Bushfires in Australia have killed more than 166 people and destroyed at least 740 homes. Some of the fires, which continue to burn in Victoria, are believed to have been set deliberately by arsonists.
They have been described as the worst fires in Australia’s history, fueled by drought and unusually hot temperatures over the weekend. At least one major hospital ran out of morphine as burn victims overwhelmed its supplies.
Victoria Premier John Brumby has been chronicling efforts to combat the fires on Twitter.
A volunteer firefighter has also been tweeting.
The “Missing Something” blog describes evacuating:
I wasn’t worried about my things when we evacuated, only photo albums and my dog, my mothers corgi and our cat — all three were secured and in the car before we were. […]
Think the worst thing was driving through the actual fire getting away — not only the fire but the animals we saw running away as well.
Ash Wednesday was bad but this…this is worse. I lived through Ash Wednesday, and today with the smoke haze hanging around I was reminded of it.
The “21st Century Learning” blog posts a letter from a teacher in the fire zone:
On Saturday, we (my colleagues and friends) lost one of our students in the bushfire – I taught him from Year 8 through to Year 12 – he got the best score in IT Apps for my class last year. He stayed with his parents to protect their home and all three perished – his older brother and sister weren’t home at the time. He was a school prefect, involved in musicals and drama productions, a great student and topped many subjects. Many of last year’s Yr 12s came in today and the school community is devestated.

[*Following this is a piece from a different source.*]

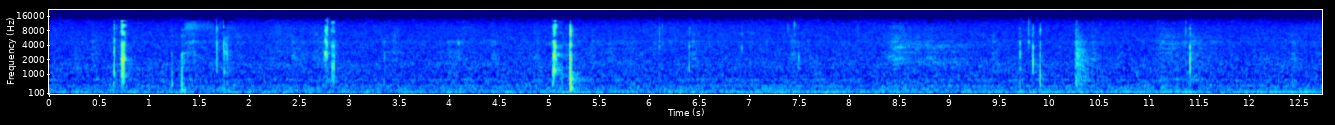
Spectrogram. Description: My 2 week old baby girl has the hiccups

Also, one of my colleagues who retired 2 years ago and his wife have not been heard of since Saturday, so we are fearing the worst for him. […]Many families and kids lived in the area and were on high alert over the weekend and continue to be on high alert. Buses aren’t running, so they can’t get to school. Many have lost their homes, livestock, businesses, etc. 3 colleagues lost their homes while about 15 – 20 families lost their homes.
The “Nixxy’s Nails” blog watched as firefighters worked to stop the flames on the outskirts of Melbourne:
I’ve never had a situation like this before. This is suburbia – you just can’t picture it happening. But our suburb is right at the bottom of a mountain range with lots of forest.
[…]All the neighbours seemed to take heart that the still roaring winds were going to push the fire to the east of us, but all it takes is the wind to change or a flying ember to catch some dry grass. “Don’t worry,” one said, “If it was really serious they’d have the helicopters in here”.
And then [one] screamed overhead.
[…]The choppers went back and forth over and over and over, dumping water on the fire. And then after an hour, the smoke cleared and it was out! A huge sigh of relief all round, I can tell you.
Blogger “Darryl Mason” writes that the scale of tragedy is unimaginable in modern times:
More than 100 dead, almost 1000 homes, properties and business destroyed, entire towns and villages in country Victoria laid to waste, some 350,000 hectares burned.
Reading through dozens of stories, listening to the stories of remarkably calm and lucid survivors on radio, trying to take in all those images of horror on TV, of entire towns obliterated by fire and cyclonic winds, of lone firefighters taking on five and six story high walls of flames with a single hose, of frantic survivors trying to find missing friends and family members, it’s impossible to summarize any of it, all of it.
Again and again survivors describe “firestorms” that barreled in from nowhere and swept through faster than a train killing almost everything they touched. Why didn’t they leave sooner? Why wasn’t everyone evacuated? How did this appalling horror become reality, here? In this age? With all our technology? How can more than 100 people burn to death like this?
It’s like a tragedy from another century.
Watch a video from YouTube user lukemray that he filmed from his backyard as the fire approached:
Here is a map detailing the spread of the fire from the official Google Australia blog: